“Where’s the entrance to the George Washington Bridge?”, I asked an unsuspecting stranger in Washington Heights, my body drenched in sweat and rain, as I set to run across it. She pointed me in the right direction with a questioning look that said, “you’re crazy … but good luck?”. Little did she know that I had already run 10 miles, living out my four-days prior invented dream of running from my apartment in Chelsea, Manhattan to Fort Lee, New Jersey and back. I was nearly halfway there.
For most of this run I was in a flow state. According to Mihaly Csikszentmihalyi, the Hungarian-American psychologist who invented the flow state concept, obtaining flow involves:
- Focused attention
- A sense of ecstasy
- Inner clarity – knowing what needs to be done, and how well you are performing
- Knowing that the task is achievable – that your skills are enough to complete it
- A loss of self-consciousness
- Timelessness – engaged in the present, hours pass in minutes
- Intrinsic motivation – whatever produces flow becomes its own reward
Csikszentmihalyi developed his ideas about flow states from observing that money did not make people happier. If money is not the answer, he asked, wouldn’t it be smart for people to design their life around activities that induce flow?
I try to do this. The cover photo of this article is a joke sent to me by my friend Dave Reison but like many good jokes, there’s truth inside; I ask so many people to go on runs together. As I’ve gotten older and reflected on what makes me happiest, my interests have become more defined. Running, nature and deep connection is a combination that induces flow for me – not every time, but often – and thus I schedule runs with friends regularly.
I don’t bring my phone on runs and when doing longer endurance runs, don’t listen to music. These small details are significant because they represent an outlier of how I, and most others, typically live. A prerequisite for flow is focused attention. With technology (or, in a more cynical view, distraction) at our fingertips and an “always be reachable” mentality prevalent, it’s difficult to obtain flow at work or in life. This has consequences and deserves a rethinking about how we spend our time.
In his book, Deep Work, Cal Newport makes the case for focused attention and says that in an increasingly distracted world, people with the ability to focus intensely for long periods of time will thrive. Commenting on his schedule, Cal writes,
“Three to four hours a day, five days a week, of uninterrupted and carefully directed concentration, it turns out, can produce a lot of valuable output.”
Can you imagine doing that? In today’s culture of connectivity, Cal’s schedule is rebellious. People not willing to challenge themselves or the environment they live and work in will call it impossible and stick to the status quo. But I believe that structuring periods of deep work into your schedule is possible and has rewards for both professional output and intrinsic happiness.

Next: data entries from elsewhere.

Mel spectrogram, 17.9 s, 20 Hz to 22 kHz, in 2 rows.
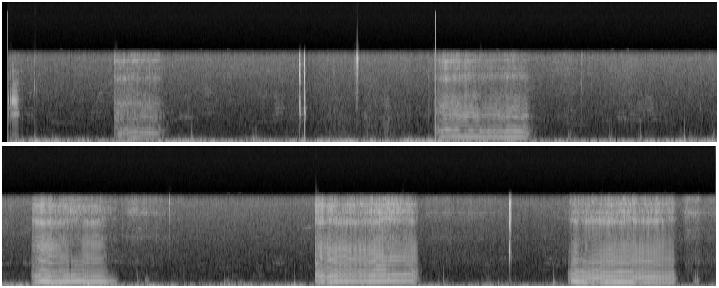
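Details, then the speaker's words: Beagle dog snoring while asleep; loud, rattling, tonal snores on each breath, about 16 a minute, with quiet pauses between; steady sleep snoring. "Good morning. You are very loud."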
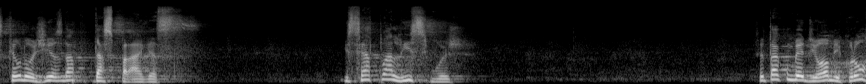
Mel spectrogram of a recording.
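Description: A middle-aged man speaks with feeling into a microphone, in short phrases with pauses.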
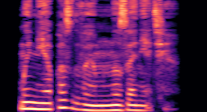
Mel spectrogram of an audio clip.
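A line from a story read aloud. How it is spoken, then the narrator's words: Sleepy question. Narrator (Russian): спросила сонно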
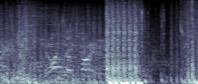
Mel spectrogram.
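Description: Gunfire in a military shooter video game: a loud, rapid burst of automatic fire lasting about half a second, followed by a few scattered shots, with radio-style voices talking around it.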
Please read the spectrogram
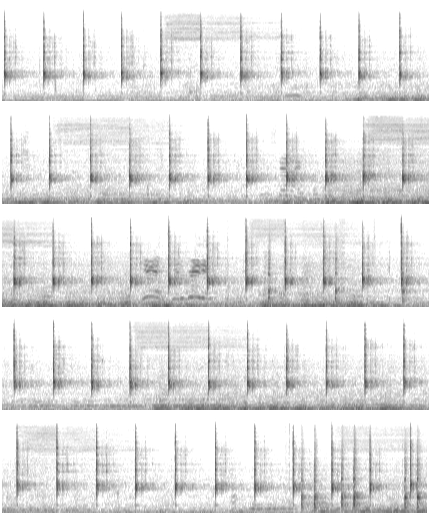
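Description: A sharp percussion click, most likely a wood block, taps out a steady marching tempo for a marching band at about two clicks a second. Fainter, low sound comes and goes underneath it in patches.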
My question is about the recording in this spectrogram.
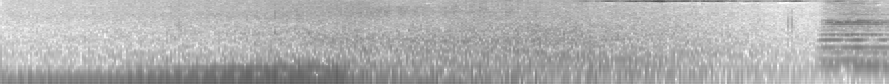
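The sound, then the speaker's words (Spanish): The engine of a fashionable car revs loudly, its pitch climbing and then dropping as a father drives in and settles the car, with a brief tonal beep at the very end. “Las pocas veces que viene a verlos lo hace en un carro de moda.”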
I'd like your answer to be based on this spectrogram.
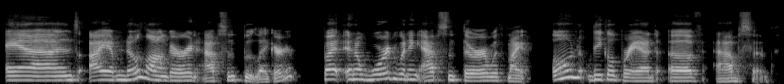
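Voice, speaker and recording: A woman's voice: mid-range voice, animated, normal speed, few pauses, fairly bright tone. A middle-aged woman co-hosting a podcast in a casual, conversational way. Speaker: podcast co-host.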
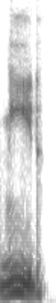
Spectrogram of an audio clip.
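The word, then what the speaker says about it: knead: because you didn't see the spelling of need oh with a K with a silent k Dan I appreciate the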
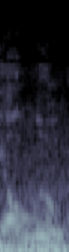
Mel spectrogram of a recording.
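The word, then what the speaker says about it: Giolou: or two here we are the village of Galu or yolu however you want to pronounce it but I was told it's pronounced y yolu so that's what we'll call it there's a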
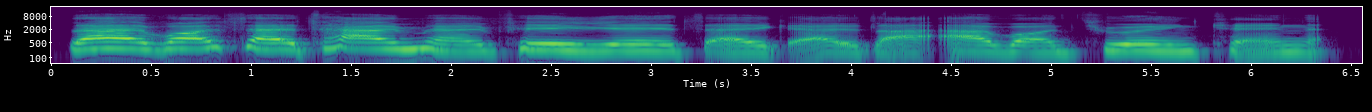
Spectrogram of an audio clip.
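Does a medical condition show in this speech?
Yes: cerebral palsy; slow speech, sounds disabled.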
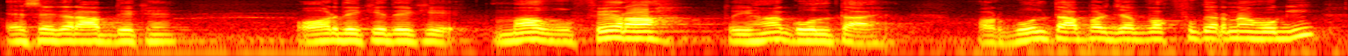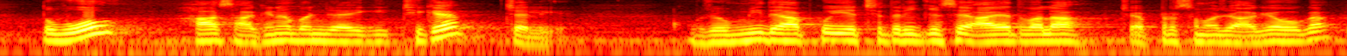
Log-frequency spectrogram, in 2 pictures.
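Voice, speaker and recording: In a patient lesson, a man teaches Quran reading, asking questions and answering them himself while slowly drawing out the words he recites to demonstrate them. His voice is medium-pitched with a darkish tone.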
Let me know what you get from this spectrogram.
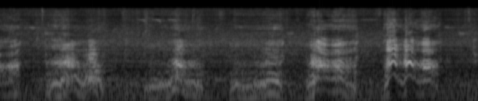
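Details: Repeated loud barks from the Dobermann Magmar Von Der Burgstätte, about six or seven rough, gruff barks in uneven bursts over six seconds, some with a growling edge, and a faint hum underneath.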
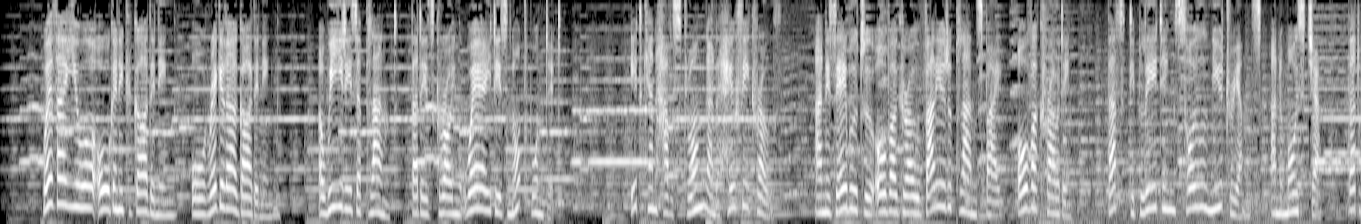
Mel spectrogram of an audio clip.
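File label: Japanese, English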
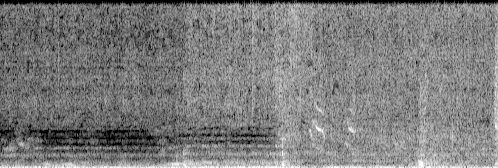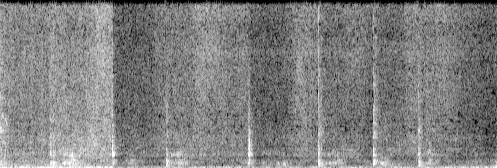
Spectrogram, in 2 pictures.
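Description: Chopped onions fry and are stirred in a pan for kanda poha, a loud close hiss of oil with repeated scraping strokes of a spoon that grow sharper and more distinct toward the end.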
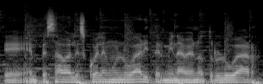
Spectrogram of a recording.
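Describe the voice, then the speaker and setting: A young man from Ecuador, a podcast guest, telling his story in a relaxed, hesitant way with many fillers. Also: fairly low pitch, racing, over music. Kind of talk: casual conversation.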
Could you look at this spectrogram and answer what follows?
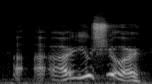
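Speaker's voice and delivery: put-on high, slow, trembling old man; quavering voice. A narrator's reading. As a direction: stammer in fear. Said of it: "in a quavering voice".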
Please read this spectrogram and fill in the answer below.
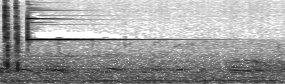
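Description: Two quick mouse clicks followed by one bright bell ding that rings out and fades over about a second and a half: a YouTube subscribe-button notification sound effect.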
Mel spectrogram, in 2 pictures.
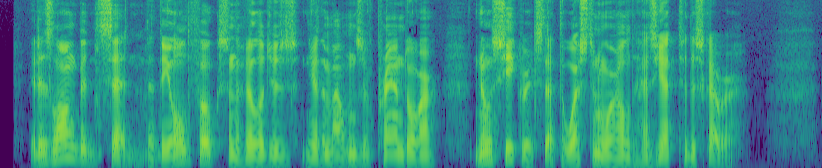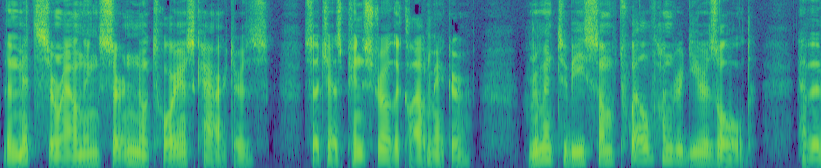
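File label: male English documentary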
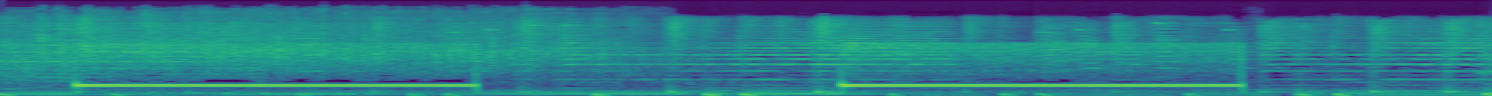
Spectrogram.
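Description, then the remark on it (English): A steady electronic telephone tone sounds twice in long two-second bursts with a gap between, over a busy, low, rhythmic background, as someone calls a person back from the main line; no one speaks. “I'm gonna call him back from the main line now.”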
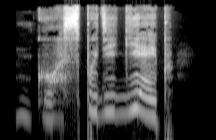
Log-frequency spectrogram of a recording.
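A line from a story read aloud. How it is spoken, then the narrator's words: Furious hiss. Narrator (Russian): прошипела она, яростно сверкнув глазами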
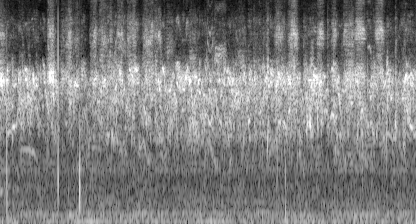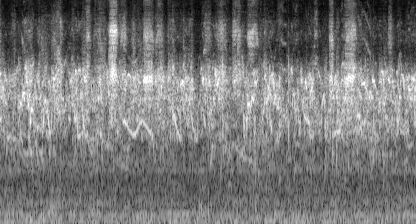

Scheduling periods of deep work into your life is counter cultural and requires not caring what others think. Lately, I have been experimenting with periods of deep work when prospecting for new business (i.e. going “offline” on outlook and focusing intensely for 60-90 minutes) and employing a “thinking hour” each week, where I answer a set of predetermined questions with total focus. It’s similar to slowing down to speed up. Flow, with its ability to induce ecstasy, a loss of self-consciousness and timelessness is an extraordinary feeling and something we can all experience more of through a better design of our life and habits.
What do you think? What strategies have you found effective for establishing periods of intense focus at work or in life? Where do you typically run into problems when prioritizing deep work (i.e. a needy boss or a rigid schedule)? Have you been able to get around these constraints?